Pfizer (PFE 0.56%) stated earlier this month that it expects its COVID-19 vaccine will generate sales of close to $26 billion this year. More revenue is on the way beyond 2021. For example, Pfizer and its partner BioNTech (BNTX -1.47%) recently announced a new deal with the European Union to supply up to 1.8 billion additional doses through 2023.
However, the dynamics of the COVID-19 vaccine market are constantly changing. Last week, researchers in Spain reported results from a clinical study that included Pfizer's COVID-19 vaccine. Could these results be bad news for future sales of Pfizer's vaccine?
A mix-and-match milestone
Scientists have wondered what would happen if the initial dose of one COVID-19 vaccine was followed by a second dose from another vaccine. A few so-called "mix-and-match" clinical studies have been undertaken to find the answer. On May 18, the first results from one of those studies were announced.
Researchers at the Carlos III Health Institute in Spain recruited participants for the CombiVacS clinical study who had received only a single dose of AstraZeneca's (AZN -1.48%) vaccine within the previous eight weeks. Instead of administering the second dose of AstraZeneca's vaccine, the Spanish team gave the participants Pfizer's and BioNTech's COVID-19 vaccine instead.
What happened? Participants receiving a first dose of the AstraZeneca vaccine followed by a second dose of the Pfizer vaccine experienced immune system responses that were "greatly enhanced." The researchers reported that antibody levels for this group were at least 40 times higher than for individuals who only received a single dose of AstraZeneca's vaccine. These antibody levels were also higher than those reported for individuals who received two doses of the Pfizer vaccine.
Side effects were similar to those observed in the past with the Pfizer vaccine. There were no adverse effects that required special medical attention or hospitalization. The most common side effects were headache, malaise, nausea, cough, and fever, most of which were mild cases.

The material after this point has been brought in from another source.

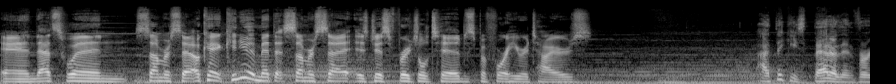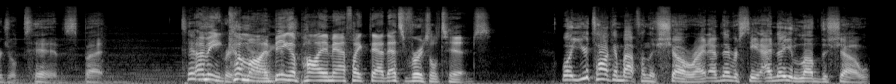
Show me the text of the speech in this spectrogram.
And that's when Somerset. Okay, can you admit that Somerset is just Virgil Tibbs before he retires? I think he's better than Virgil Tibbs, but Tibbs I mean, come good, on, being a polymath like that, that's Virgil Tibbs. well, you're talking about from the show, right? I've never seen. I know you love the show.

Bad for Pfizer?
It's easy to see how these mix-and-match results might negatively impact the sales of Pfizer's vaccine. If a combination of one dose of the AstraZeneca vaccine with a second dose of the Pfizer vaccine is more effective than two doses of the Pfizer vaccine, governments could want to take this approach. In theory, that could slash Pfizer's sales in half.
But don't put the cart before the horse: The Spanish clinical study hasn't been peer-reviewed yet. Also, the study itself was relatively small -- only 673 people in total, with 443 receiving the mix-and-match doses and 232 only receiving the first AstraZeneca dose.
The European Union isn't likely to want to go with a mix of AstraZeneca and Pfizer vaccines, however. The EU is suing AstraZeneca over allegedly failing to meet its supply commitments. This dispute played a major role in Pfizer and BioNTech winning a big supply deal that covers the next couple of years.
Even if the findings made by the Spanish researchers are eventually confirmed, it could still be too late to make much of a difference. There's a good chance that in future, only single-dose annual vaccinations will be required. If that's the case, any advantages offered by a two-dose regimen, including one combining AstraZeneca's and Pfizer's vaccines, could be irrelevant.
What really matters
Results from the mix-and-match studies probably won't present major problems for Pfizer (or for any of the other leading vaccine makers, for that matter). What really matters for the company is how frequently booster doses will be needed.
The answer to that question probably won't be answered until sometime this fall. Meanwhile, investors appear to be discounting the likelihood that Pfizer will be able to count on huge recurring revenue for years to come: The big pharma stock trades at only around 12 times expected earnings. Should COVID-19 vaccines be needed at least once per year from here on out, Pfizer could be viewed, in retrospect, as a bargain at its current price.